Offshore Geology of Santa Barbara County
Santa Barbara Channel, Islands and Coastline
Approximately 100 million years ago, the area that is now Santa
Barbara County was part of the ocean floor. At the end of the Miocene
epoch (about 5 million years ago), plate movement along the San
Andreas Fault thrust the earth's crust skyward. This action created
the Santa Ynez Mountain Range and lowered the seafloor of what became
the Santa Barbara Channel. Approximately 3 million years ago, the
ancient island of Santarosae was lifted from the seafloor by similar
action. This island was part of an underwater mountain range that
parallels the coastline of Santa Barbara County.
Over time, plate movement along the San Andreas Fault caused the
Santa Barbara Channel, island of Santarosae, and the Santa Ynez
Mountains to become aligned east to west. This east to west alignment
was made easier because this area rests on an individually mobile
piece of the earth's crust located between the Pacific Plate and
North American Plate.
Approximately 12,000 years ago the last ice age came to an end.
Glaciers melted and sea levels rose. As a result, low-lying areas
of Santarosae were flooded creating the separate islands of San
Miguel, Santa Rosa, Santa Cruz, and Anacapa.
Two geologic basins lie off Santa Barbara County's coastline. One
of these basins is the Santa Maria Basin. The southern offshore
extremity of this basin is located approximately off the coast of
Point Conception. The Santa Maria Basin is about 150 miles long,
10 to 50 miles wide, and is approximately 3,000 square miles in
size. The other geologic basin is the Santa Barbara-Ventura Basin.

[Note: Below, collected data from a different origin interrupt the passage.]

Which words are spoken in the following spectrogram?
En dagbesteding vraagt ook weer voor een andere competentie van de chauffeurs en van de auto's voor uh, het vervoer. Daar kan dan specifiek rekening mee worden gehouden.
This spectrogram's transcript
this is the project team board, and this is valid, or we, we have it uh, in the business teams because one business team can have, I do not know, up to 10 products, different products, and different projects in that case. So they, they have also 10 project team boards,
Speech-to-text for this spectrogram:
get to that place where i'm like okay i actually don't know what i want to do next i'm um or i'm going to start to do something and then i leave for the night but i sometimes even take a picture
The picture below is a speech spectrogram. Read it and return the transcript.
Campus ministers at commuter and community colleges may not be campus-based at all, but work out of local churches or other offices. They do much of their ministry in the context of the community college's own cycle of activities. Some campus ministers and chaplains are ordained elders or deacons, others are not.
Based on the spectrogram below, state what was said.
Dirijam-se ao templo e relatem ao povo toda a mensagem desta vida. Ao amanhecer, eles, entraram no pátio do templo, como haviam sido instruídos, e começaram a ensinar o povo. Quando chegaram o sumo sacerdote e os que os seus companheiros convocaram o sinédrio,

This basin abuts the Santa Maria Basin at its northwestern extremity
near Point Conception and proceeds east-southeast into neighboring

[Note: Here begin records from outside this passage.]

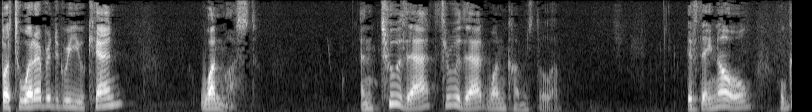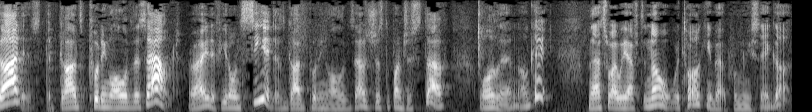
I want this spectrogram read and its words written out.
But to whatever degree you can, one must. And to that, through that, one comes to love. If they know who God is, that God's putting all of this out, right? If you don't see it as God putting all of this out, it's just a bunch of stuff, well then, okay. And that's why we have to know what we're talking about when we say God.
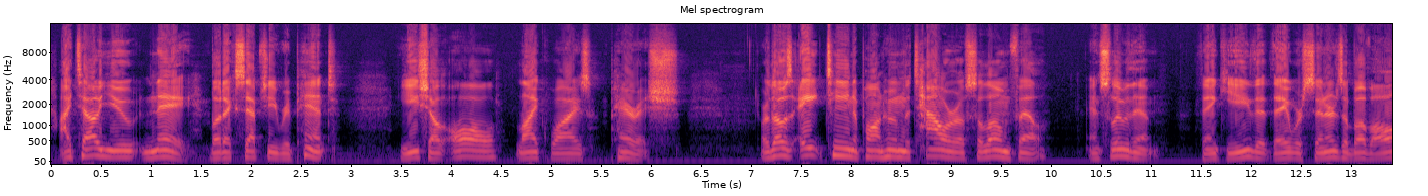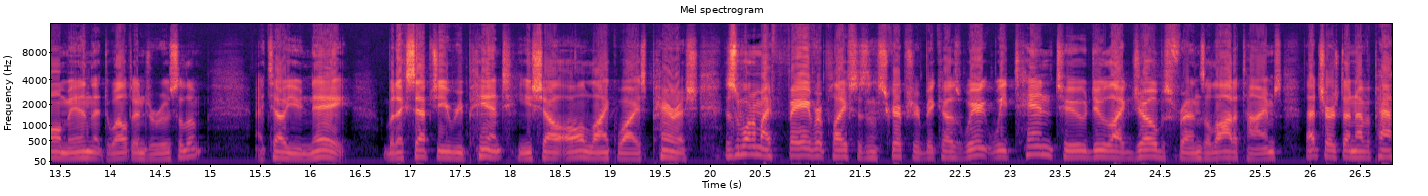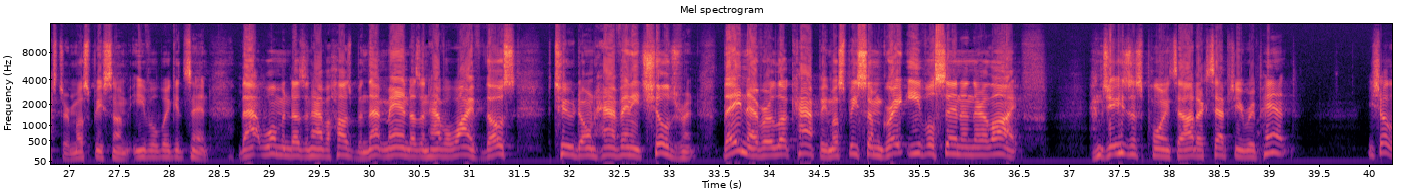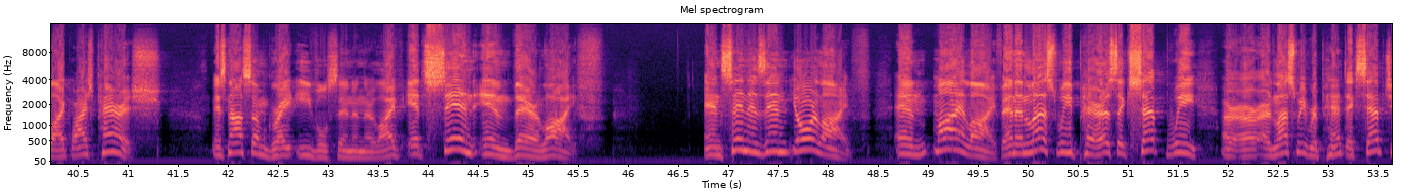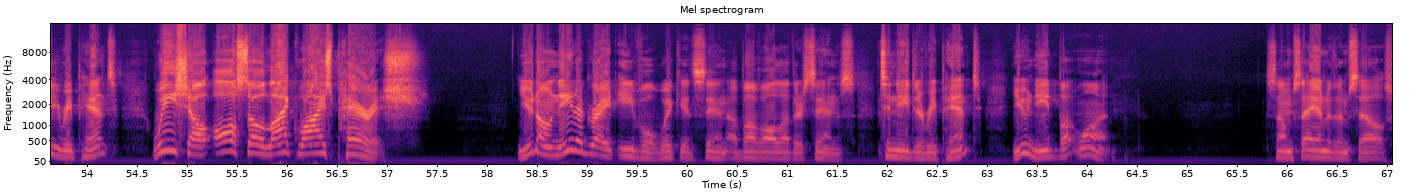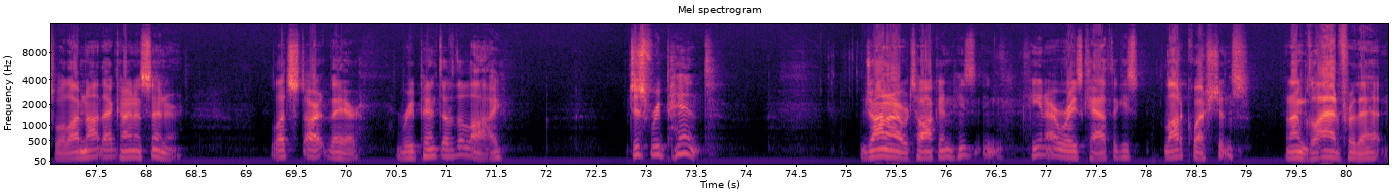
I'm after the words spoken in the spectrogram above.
I tell you, nay, but except ye repent, ye shall all likewise perish or those eighteen upon whom the tower of Siloam fell, and slew them? Think ye that they were sinners above all men that dwelt in Jerusalem? I tell you, nay. But except ye repent, ye shall all likewise perish. This is one of my favorite places in Scripture because we, we tend to do like Job's friends a lot of times. That church doesn't have a pastor. Must be some evil, wicked sin. That woman doesn't have a husband. That man doesn't have a wife. Those two don't have any children. They never look happy. Must be some great evil sin in their life. And Jesus points out, except ye repent, ye shall likewise perish. It's not some great evil sin in their life, it's sin in their life. And sin is in your life. and my life. And unless we perish, except we, or, or unless we repent, except ye repent, we shall also likewise perish. You don't need a great evil, wicked sin above all other sins to need to repent. You need but one. Some say unto themselves, Well, I'm not that kind of sinner. Let's start there. Repent of the lie. Just repent. John and I were talking. He's he and I were raised Catholic. He's a lot of questions, and I'm glad for that.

Ventura County. The Santa Barbara-Ventura Basin is about 185 miles
long, up to 55 miles wide, and approximately 5,000 square miles
in size. Both of these basins include onshore and offshore reserves.
Many different geologic plays exist within the two basins discussed
above. Within these plays exist various rock formations. Some of
these formations contain oil and gas reservoirs. Within the Santa
Maria Basin, the following formations are noted as maintaining oil
or gas reservoirs:
- Miocene Monterey
- Miocene to Pliocene Sisquoc and Pismo Formations
- Lower to middle Miocene Point Sal Formation
- Lower Miocene Lospe Formation
- Sisquoc, Santa Margarita, and Foxen Formations
The primary components of the rock strata that comprise the oil
or gas reservoirs in this basin consist of fractured chert, porcelanite,
dolomite, or various sandstones.
Within the Santa Barbara-Ventura Basin, the following formations
are noted as maintaining oil or gas reservoirs:
- Non-marine Eocene to early Miocene Sespe Formation
- Shallow marine Vaqueros Formation
- Eocene Matilija, Coldwater Sandstone, and Llajas Formations
- Paleocene clastic rocks
- Pliocene and Pleistocene Pico Formation
- Miocene and lower Pliocene Rincon, Monterey, Modelo, Sisquoc,
and Santa Margarita
The primary components of the rock strata that comprise these oil
or gas reservoirs consist of various fractured sandstones and fine-grained
silicious rocks. The following stratigraphic columns illustrate
the underlying rock layers of the Santa Maria and Santa Barbara-Ventura